Communication is the key to any happy relationship. From dating to trade shows, if the communication is faulty, so will the relationship be. If organizers take ages to respond or are shy with important information, you may want to reconsider exhibiting.
Similarly, poor conflict resolution skills spell disaster. If your relationship is long enough, you’ll likely run into conflict of one sort or another. You and the organizers need to have a healthy strategy for conflict resolution, otherwise small problems become big ones; and big ones can go unsolved entirely.
Remember, a successful event is built on successful communication. A failure to communicate should be one of the biggest red flags in event organizers.
Red flags, green flags.
Knowing what to avoid is important, but this only solves half of the problem. It’ll help you avoid toxic events, but it won’t help you find your dream scenarios. Once you’ve organized your make-or-break red flags, consider what green flags you’d like to see.
Design your ideal event/event planning brand in your mind and weigh each potential situation against this (as well as your red flag list). You can’t know everything, but the clearer you understand your red flags and green flags, the better your chances are of having a successful event exhibition.
Potential green flags
- Quick and clear communication
- A thorough, professionally-written prospectus
- Quality logistics management
- Positive reviews from past exhibitors
These are just a few green flags to inspire your imagination. Your ideal event partners are going to look different depending on your brand and your industry position. While some relationships will last years, others will offer a brief step up, and both can be rewarding if you know what to look for.
It’s just like dating.
Deciding which event to exhibit at isn’t any different than deciding on the ideal romantic partner. As long as you keep an eye out for red flags, you’ll avoid falling into a dreaded toxic situation. Whether it’s a misaligned market, dwindling attendance, poor communication, or a nightmare combination of all three, events that have these red flags are worth leaving behind.

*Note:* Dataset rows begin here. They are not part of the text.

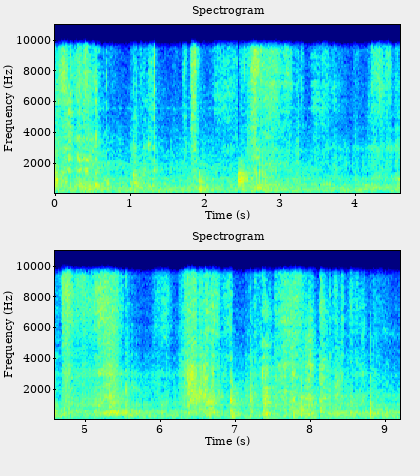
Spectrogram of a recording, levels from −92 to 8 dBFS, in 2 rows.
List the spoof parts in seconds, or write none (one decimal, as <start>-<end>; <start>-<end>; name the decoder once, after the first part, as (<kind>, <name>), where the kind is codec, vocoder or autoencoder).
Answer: 3.6-6.5 (codec, HILCodec)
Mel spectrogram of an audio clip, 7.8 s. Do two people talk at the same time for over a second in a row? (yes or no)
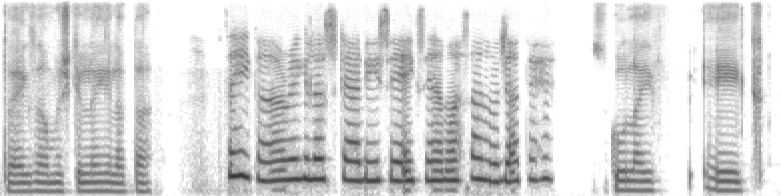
no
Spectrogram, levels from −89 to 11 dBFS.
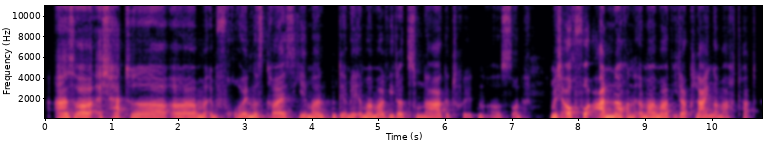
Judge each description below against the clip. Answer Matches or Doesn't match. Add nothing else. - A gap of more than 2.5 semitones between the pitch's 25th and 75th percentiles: Doesn't match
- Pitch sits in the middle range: Doesn't match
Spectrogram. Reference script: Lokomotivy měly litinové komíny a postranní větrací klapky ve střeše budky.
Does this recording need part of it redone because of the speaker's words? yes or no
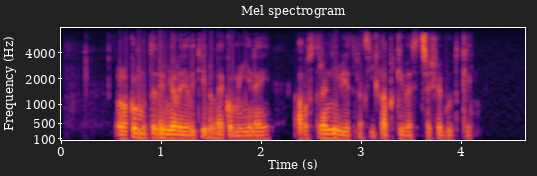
no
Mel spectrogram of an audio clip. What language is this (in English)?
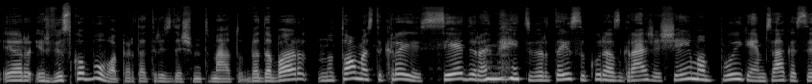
Lithuanian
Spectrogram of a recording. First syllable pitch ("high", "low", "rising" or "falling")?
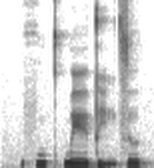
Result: rising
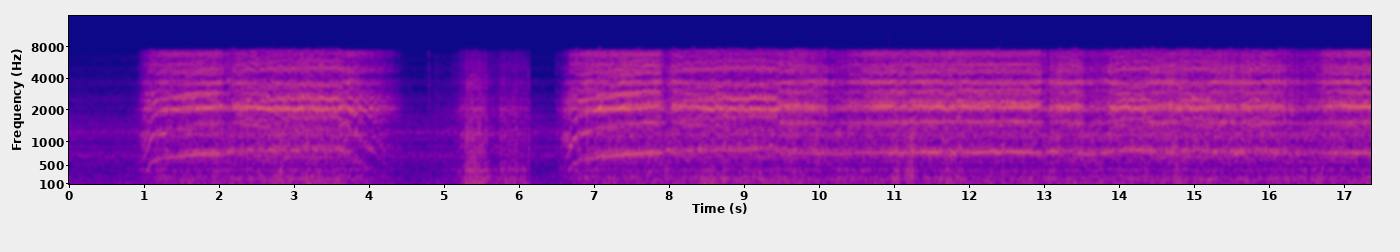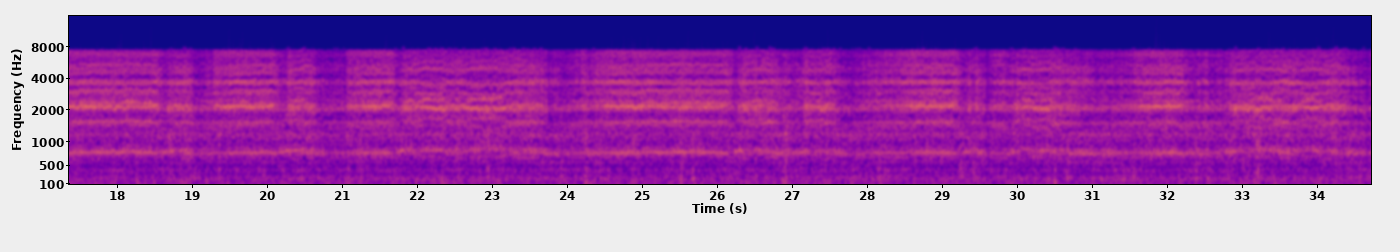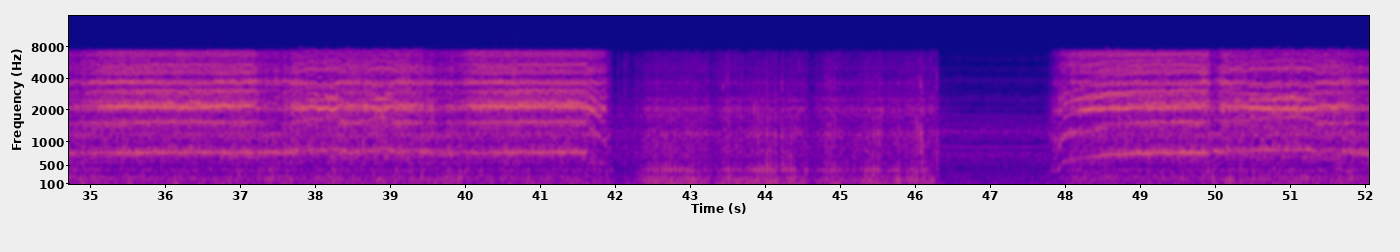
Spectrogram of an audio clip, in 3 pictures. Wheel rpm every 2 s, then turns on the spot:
60, 170, 20, 110, 200, 200, 200, 200, 200, 200, 200, 200, 200, 200, 200, 200, 200, 200, 200, 200, 170, 30, 40, 20, 170, 200.
4-6 42-48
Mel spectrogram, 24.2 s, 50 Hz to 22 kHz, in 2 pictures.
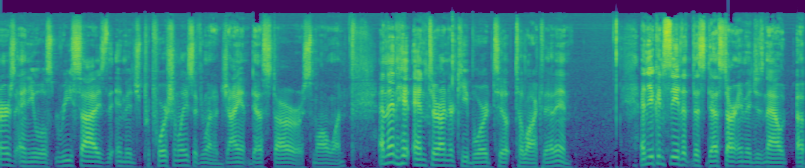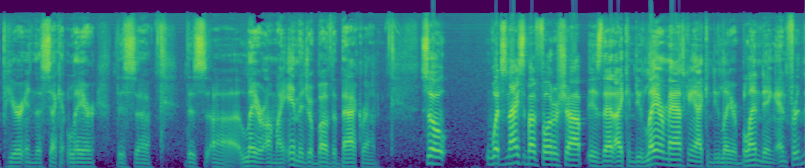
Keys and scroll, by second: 6.8 Return.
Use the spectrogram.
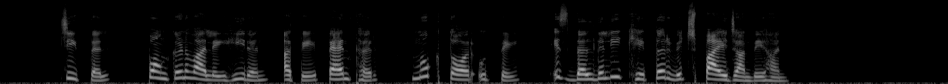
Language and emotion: Punjabi, neutral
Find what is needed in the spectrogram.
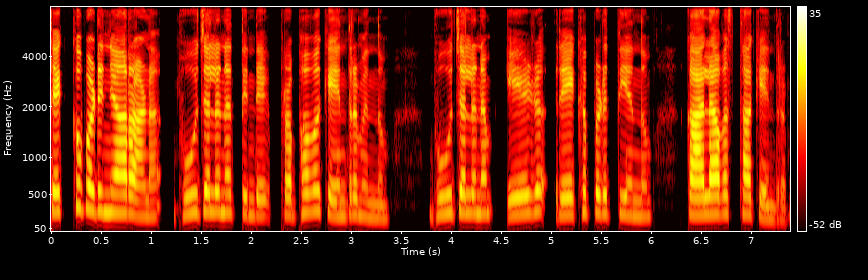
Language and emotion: Malayalam, neutral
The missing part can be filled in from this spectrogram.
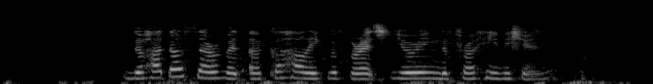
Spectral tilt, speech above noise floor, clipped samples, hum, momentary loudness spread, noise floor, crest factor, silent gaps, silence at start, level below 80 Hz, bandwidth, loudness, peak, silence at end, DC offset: -3.5 dB/octave; 35 dB; under 0.1%; none; 21 LU; -70 dBFS; 18 dB; none; 0.05 s; -58 dBFS; 7.4 kHz; -36 LUFS; -20 dBFS; 0.3 s; under 0.1%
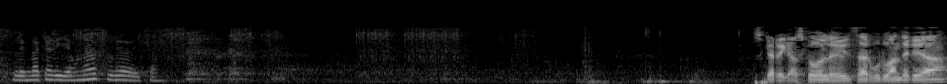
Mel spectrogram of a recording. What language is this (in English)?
Basque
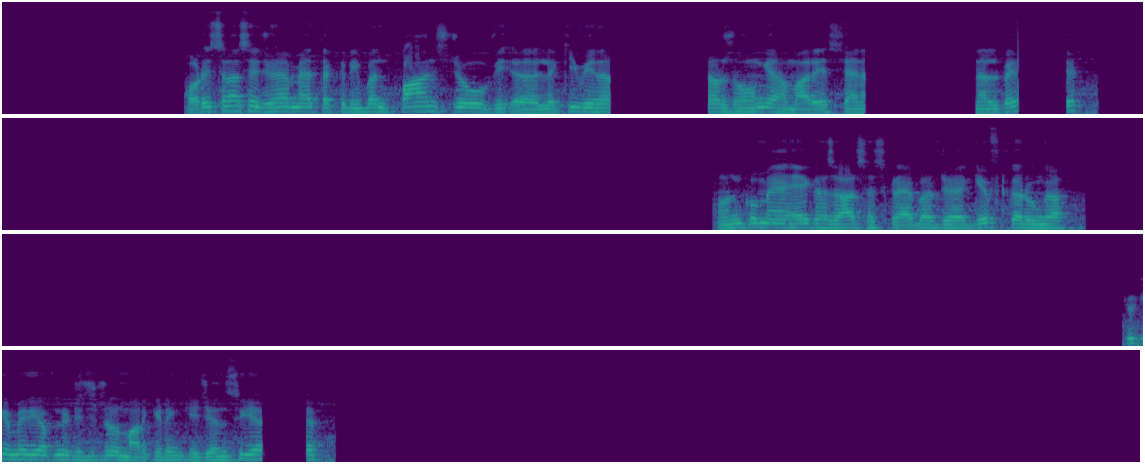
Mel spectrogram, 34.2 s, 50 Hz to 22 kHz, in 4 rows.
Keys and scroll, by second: 0.6 shift+Delete, 1.3 space, 4.5 space, 8.9 c, 11.7 v, 13.2 shift+Delete, 13.8 space, 16.6 space, 17.4 c, 21.7 b, 23.3 v, 24.9 shift+Delete, 25.5 space, 27.6 space, 28.9 c, 32.1 b.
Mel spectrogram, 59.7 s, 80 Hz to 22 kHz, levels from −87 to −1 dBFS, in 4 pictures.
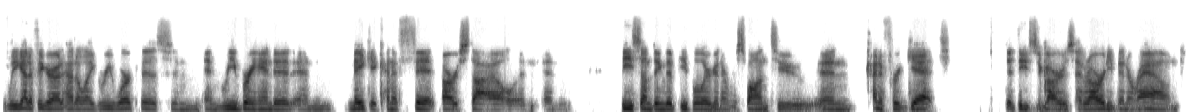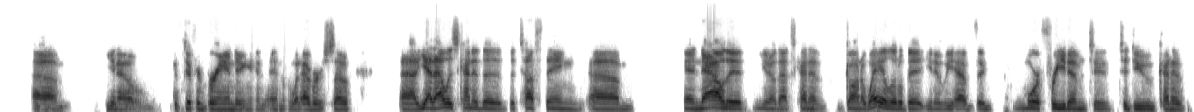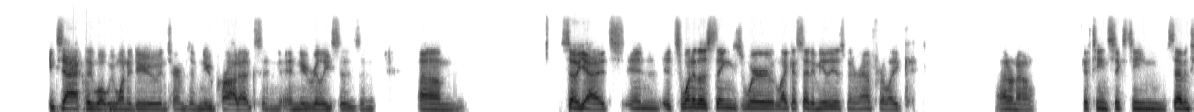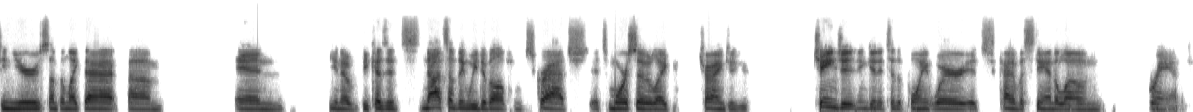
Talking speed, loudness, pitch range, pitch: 170 wpm, -19 LUFS, 100-110 Hz, 105 Hz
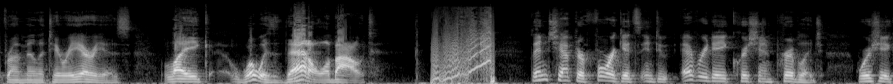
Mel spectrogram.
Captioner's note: record scratch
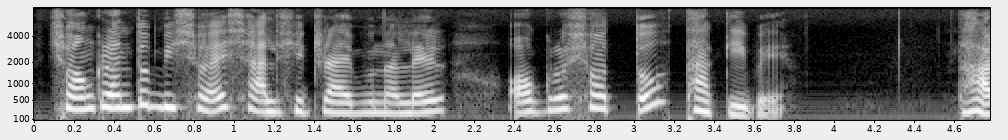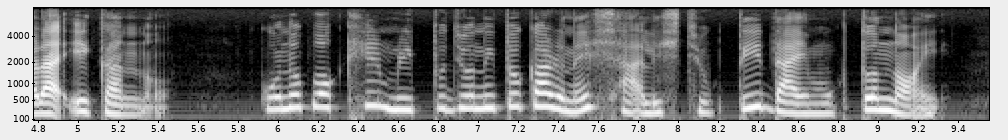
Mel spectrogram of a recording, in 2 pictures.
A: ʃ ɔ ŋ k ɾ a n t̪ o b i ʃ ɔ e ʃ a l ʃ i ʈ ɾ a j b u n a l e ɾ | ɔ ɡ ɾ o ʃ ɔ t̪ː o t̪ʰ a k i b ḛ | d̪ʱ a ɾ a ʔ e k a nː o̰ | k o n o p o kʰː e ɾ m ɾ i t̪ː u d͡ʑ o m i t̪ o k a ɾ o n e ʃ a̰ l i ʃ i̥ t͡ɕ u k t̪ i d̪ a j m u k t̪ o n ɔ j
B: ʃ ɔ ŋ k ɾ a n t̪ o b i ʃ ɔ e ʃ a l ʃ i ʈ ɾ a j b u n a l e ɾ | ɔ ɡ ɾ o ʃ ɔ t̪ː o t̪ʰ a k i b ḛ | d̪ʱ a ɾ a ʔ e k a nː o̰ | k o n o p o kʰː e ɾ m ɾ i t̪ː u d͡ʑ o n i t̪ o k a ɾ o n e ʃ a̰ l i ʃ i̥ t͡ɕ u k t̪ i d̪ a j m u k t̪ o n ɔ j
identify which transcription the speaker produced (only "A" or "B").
B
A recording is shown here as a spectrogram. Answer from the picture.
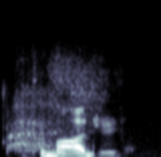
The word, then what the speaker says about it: Samaje: It spells exactly how you say it. Samaje.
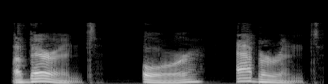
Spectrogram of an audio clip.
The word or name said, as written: aberrantly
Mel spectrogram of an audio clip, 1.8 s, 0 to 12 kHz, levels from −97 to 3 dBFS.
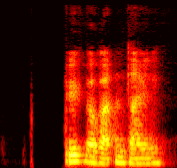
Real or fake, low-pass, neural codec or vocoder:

Just like dating, there’s plenty of fish in the sea! The better you know yourself, the better chance you have of finding the event or event planning team that aligns with your goals and values. Just like dating, these relationships make the whole game worthwhile!
Now, get out there and find your fish!